Table of contents
1 Working for wages
2 As defined by Marx
3 The self-oppression of the working class
4 See also
5 External links
6 Further reading

Working for wages

Although some people who can reasonably be considered workers draw salaries, generally the working class works for wages. So defined, they consititute about 80% of the workforce in the United States. In the United States, following a sight rise in real wages during the dot com boom of the late 1990s, their income has slipped slightly during the first years of the 21st century. [1]

As defined by Marx

Karl Marx defined the "working class" or proletariat as "those individuals who sell their labor and do not own the means of production" whom he believed to be responsible for creating the wealth of a society (buildings, bridges and furniture, for example, are physically built by members of this class).

The proletariat are further subdivided by Marxists into the ordinary proletariat and the lumpenproletariat (rag-proletariat), those who are extremely poor and cannot find legal work on a regular basis. These may be prostitutes, beggars, or homeless people.

The self-oppression of the working class

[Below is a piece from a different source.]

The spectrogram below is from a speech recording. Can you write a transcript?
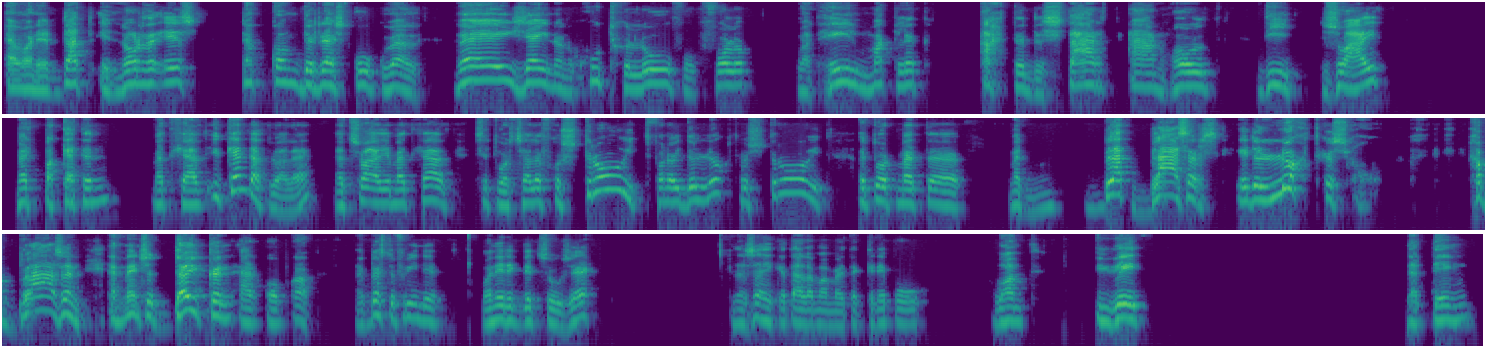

Many of the problems of working class people have been blamed on excessive consumption of alcohol, laziness, failure to save money, and more recently satellite television, spectator sports and drugs. In reference to this, Oscar Wilde said "Work is the curse of the drinking classes". This does not necessarily mean that the working class is morally inferior to the wealthier classes. First it isn't clear that in general the working class are really any less hardworking than the wealthier classes, as such a trait is difficult to measure. Furthermore, if the working class does show more dysfunctional behavior, this could be the result of the sparse opportunities and constant hardships that they have faced. These behaviors could be a result of the socioeconomic conditions as much as those conditions result from dysfunctional behavior.

While some view religion as the key to overcoming this "self-oppression", Karl Marx spoke of religion as "the opium of the masses", and the greatest obstacle to their advancement. As a consequence, most Marxists oppose organized religion.

See also

trade union, middle class, blue collar, white collar, lower class, underclass, illegal immigrant, minimum wage

External links

Further reading